New therapy puppy at Bates Middle School helps students with autism come out of their shells

Everyone's best friend

BY KAYLA ROBINS
kayla@theitem.com
Posted 2/3/19

Bates Middle School, like any other public school, keeps safety a top priority by requiring all staff members to wear ID badges - whether that staff member has two or four legs makes no difference.

Kelly Snell has been bringing Bantam, a …

This item is available in full to subscribers

New therapy puppy at Bates Middle School helps students with autism come out of their shells

Everyone's best friend

Posted

Bates Middle School, like any other public school, keeps safety a top priority by requiring all staff members to wear ID badges - whether that staff member has two or four legs makes no difference.

Kelly Snell has been bringing Bantam, a 12-week-old Miniature Schnauzer, to her special education classroom every day for the past couple weeks. Bantam may still be a therapy dog-in-training, but he has already made a marked impact on her 11 students, many of whom are on the autism spectrum.

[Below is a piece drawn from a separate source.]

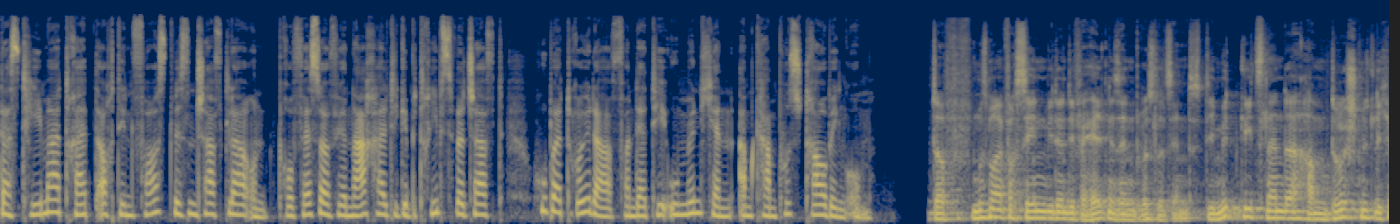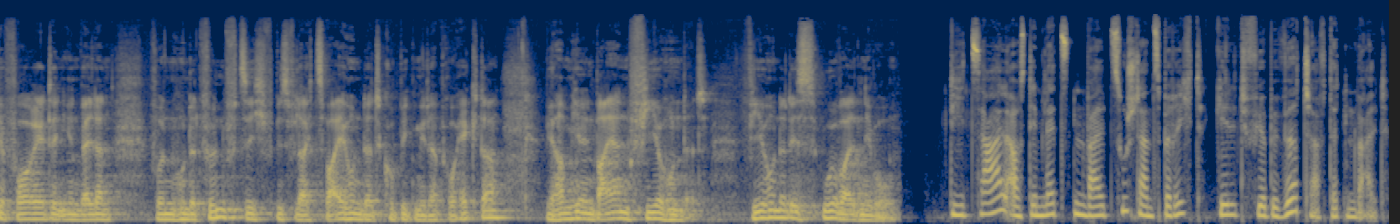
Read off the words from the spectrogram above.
Das Thema treibt auch den Forstwissenschaftler und Professor für nachhaltige Betriebswirtschaft Hubert Röder von der TU München am Campus Straubing um. Da muss man einfach sehen, wie denn die Verhältnisse in Brüssel sind. Die Mitgliedsländer haben durchschnittliche Vorräte in ihren Wäldern von 150 bis vielleicht 200 Kubikmeter pro Hektar. Wir haben hier in Bayern 400. 400 ist Urwaldniveau. Die Zahl aus dem letzten Waldzustandsbericht gilt für bewirtschafteten Wald.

"They're getting off their Chromebooks, and they're more interested in training the dog than being on their computers," Snell said.

Her students, who are in all middle school grades, had recently been getting visits on Mondays from Sparky, a therapy dog with Paws for Friendship, a local branch of the national nonprofit, and his handler, Dennie Sides. They didn't ever want to read with her or other adults, Snell said.

They would read with Sparky.

"We were amazed. They just read with fluency and expression with the dogs," she said. "And it was just so amazing, so I talked to my principal, Dr. [Ayesha] Hunter. And we were both so happy to realize we both had always dreamed of having a therapy dog program."

Sides has a standard Schnauzer, a breed that appealed to Snell because "they're very smart, and they don't shed so we don't have to worry about allergies."

Bantam - named after the school's mascot - will only grow to be about 20 pounds, is "spunky but laid back, and he's really good with kids." When he was not being doted on all over campus - he visits other classrooms - on Friday morning by being carried and hugged and just generally spoiled in the cutest way, he bounced around the courtyard and up and down the halls less like a dog, more like a baby goat. Bounding to the left and right while making circles and teething on anything he could fit into his tiny mouth.

Just like other students at Bates, Bantam is learning.

"He has to go to puppy classes to learn good puppy manners, and then he has to go to a good citizens class and learn to behave," Snell said. "And, when he's 1 year old, he'll be given a test for therapy dog certification and via Paws for Friendship."

The dog will have to take a 10-part test. To help him prepare, Snell's students are training him.

Isaiah Brown said he likes to take Bantam on walks outside and play fetch.

The benefits are mutual. Bantam needs to be trained. Snell's students are learning to express their emotions more, to read, to take responsibility for duties such as taking Bantam potty.

Bantam helps more than Snell's students. Some days, nothing makes a bad day better than hugging a puppy.

"Middle school is a terrible age to be. It is," Snell said. "When I'm on cafeteria duty, the children who may not be the most popular children come up and talk to Bantam and talk to me. And it's really good for them. It's really difficult to socialize for some teenagers, and so the dog just loves you for whoever you are. They don't care if you're socially awkward or whatever or if you're the most popular kid in school or not. They just love everyone."

Students throughout the school love Bantam. Snell's students love Bantam. She said teachers even come in and ask to hold him and hug him.

"We had one instance where a child was sent to the principal's office, and the child came in very agitated and very angry. And he walked over to Bantam and started talking to him and interacting with him, and he completely forgot why he was there. And he started talking to Dr. Hunter about his dogs. So that gave them something in common to talk about. He was over his agitation," Snell said. "And it was just someone in school, not in my class."

Before Sparky and Bantam ever came to Bates, Snell's students wouldn't read. Not because they don't know how.

On Friday, Mason DuBose sat in a red bean bag chair, holding "If You Give A Dog A Donut." Bantam sat at his feet, playing with a toy and the boy's legs.

Adults he knew and strangers with cameras sat near.

"Are you recording now? You're recording?" he asked.

"Yah, we are."

"OK, good," Mason said, opening the book. "Let's do this."

He read each page out loud, taking time to show the pictures to Bantam before turning the page. After he finished, two more students took turns reading.

As one of their classmates, Kristian Brown, put it, "He's the best puppy in the world."